> Activity:
Your task is to copy the listing exactly, with the pictures left out.

------------------------------------------------------------

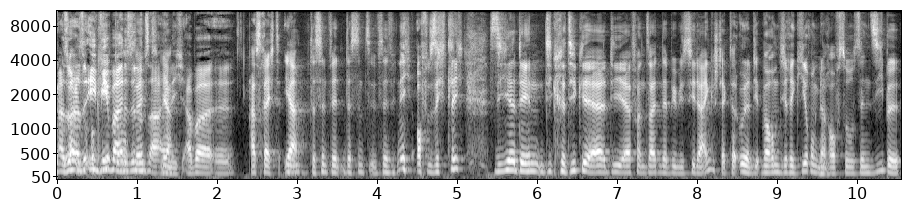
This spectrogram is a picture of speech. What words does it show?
also, also okay, wir beide sind uns einig, ja. aber. Äh, hast recht, ja, das sind wir, das sind, sind wir nicht offensichtlich. Siehe den, die Kritik, die er, die er von Seiten der BBC da eingesteckt hat, oder die, warum die Regierung mhm. darauf so sensibel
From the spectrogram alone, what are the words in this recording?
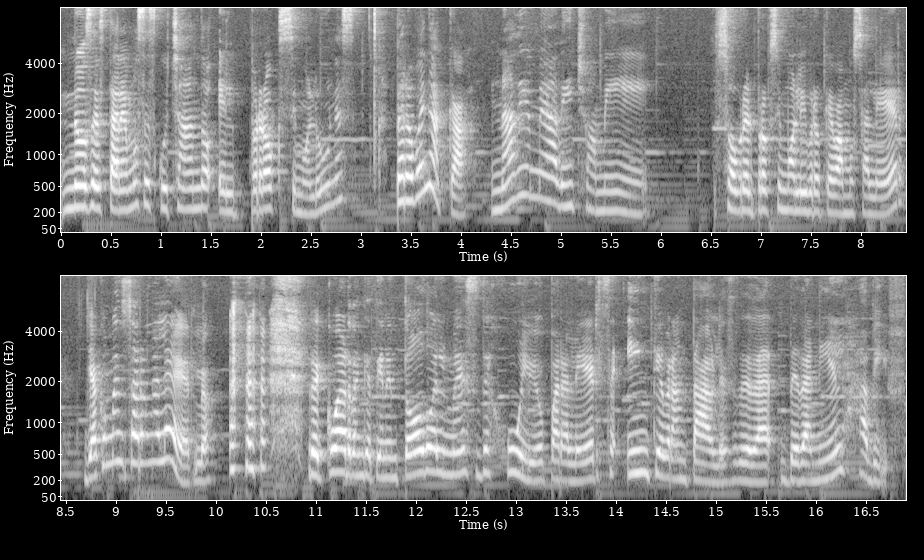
Nos estaremos escuchando el próximo lunes, pero ven acá, nadie me ha dicho a mí sobre el próximo libro que vamos a leer. ¿Ya comenzaron a leerlo? Recuerden que tienen todo el mes de julio para leerse Inquebrantables de, de Daniel Javif.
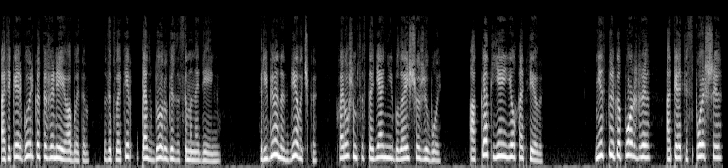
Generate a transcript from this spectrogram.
а теперь горько сожалею об этом, заплатив так дорого за самонадеянность. Ребенок, девочка, в хорошем состоянии была еще живой. А как я ее хотела! Несколько позже, опять из Польши,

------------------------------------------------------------

> Expected answer:
This spectrogram is a picture of speech. What words does it show?
also, also okay, wir beide sind uns einig, ja. aber. Äh, hast recht, ja, das sind wir, das sind, sind wir nicht offensichtlich. Siehe den, die Kritik, die er, die er von Seiten der BBC da eingesteckt hat, oder die, warum die Regierung mhm. darauf so sensibel
From the spectrogram alone, what are the words in this recording?
Nos estaremos escuchando el próximo lunes, pero ven acá, nadie me ha dicho a mí sobre el próximo libro que vamos a leer. ¿Ya comenzaron a leerlo? Recuerden que tienen todo el mes de julio para leerse Inquebrantables de, de Daniel Javif.
Generate a transcript from this spectrogram.
а теперь горько сожалею об этом, заплатив так дорого за самонадеянность. Ребенок, девочка, в хорошем состоянии была еще живой. А как я ее хотела! Несколько позже, опять из Польши,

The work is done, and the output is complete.